EXERCISE: The exercise calls for the lines from the one containing "Can you transcribe" to the end of the data below to be output exactly, pictures excluded.

AVAILABLE DATA:
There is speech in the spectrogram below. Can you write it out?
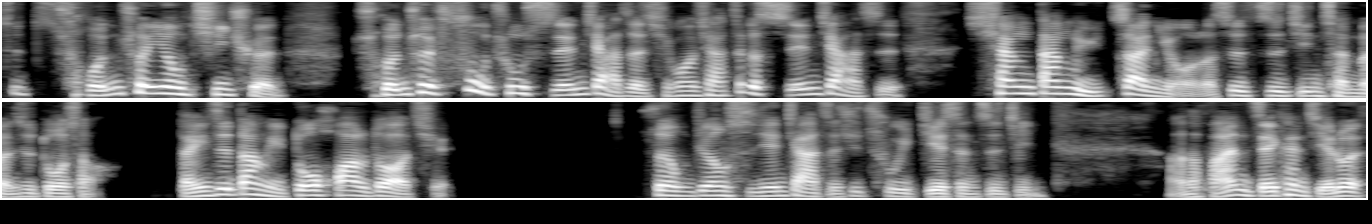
是纯粹用期权，纯粹付出时间价值的情况下，这个时间价值相当于占有了是资金成本是多少？等于是当你多花了多少钱，所以我们就用时间价值去除以节省资金啊。反正你直接看结论，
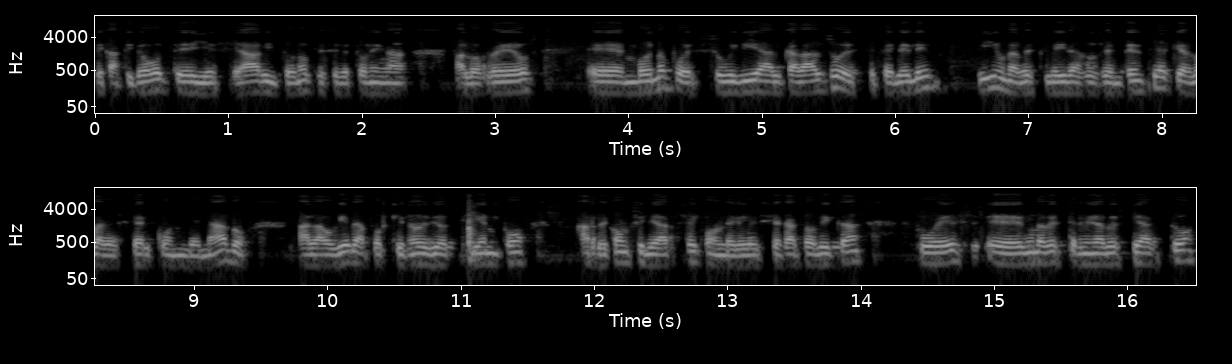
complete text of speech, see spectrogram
de capirote y ese hábito ¿no? que se le ponen a, los reos, eh, bueno, pues subiría al cadalso este pelele y una vez leída su sentencia, que es la de ser condenado a la hoguera porque no le dio tiempo a reconciliarse con la Iglesia Católica, pues eh, una vez terminado este acto,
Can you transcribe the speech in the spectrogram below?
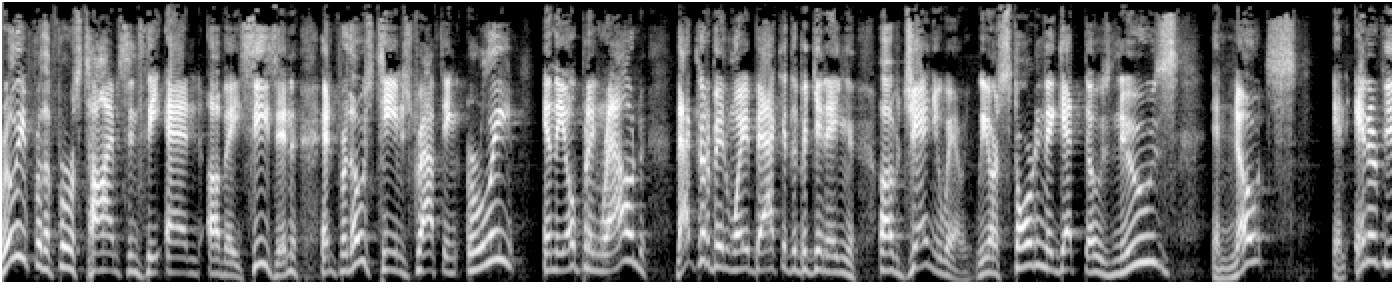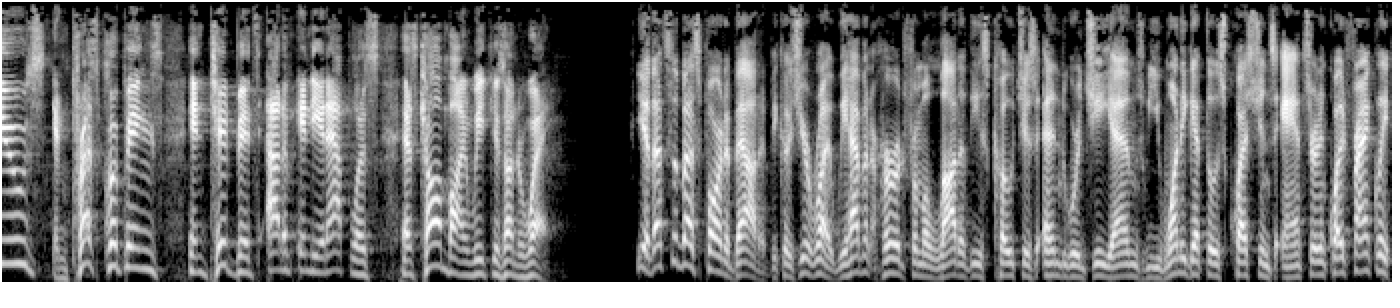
really for the first time since the end of a season. And for those teams drafting early in the opening round, that could have been way back at the beginning of January. We are starting to get those news and notes and interviews and press clippings and tidbits out of Indianapolis as Combine Week is underway. Yeah, that's the best part about it because you're right. We haven't heard from a lot of these coaches and or GMs. We want to get those questions answered. And quite frankly,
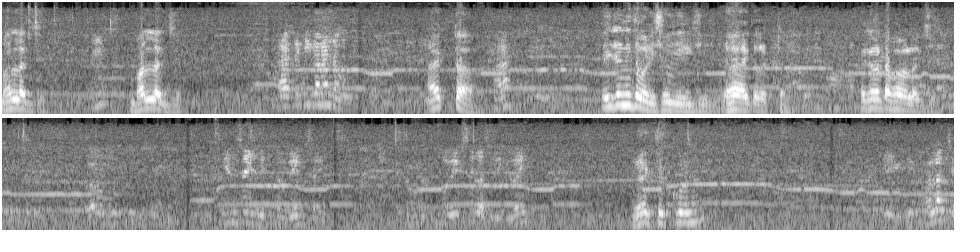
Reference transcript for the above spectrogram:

YOUR RESPONSE:
Can you transcribe the speech in the spectrogram below?
really for the first time since the end of a season. And for those teams drafting early in the opening round, that could have been way back at the beginning of January. We are starting to get those news and notes and interviews and press clippings and tidbits out of Indianapolis as Combine Week is underway. Yeah, that's the best part about it because you're right. We haven't heard from a lot of these coaches and or GMs. We want to get those questions answered. And quite frankly,
Reference transcript for the above spectrogram:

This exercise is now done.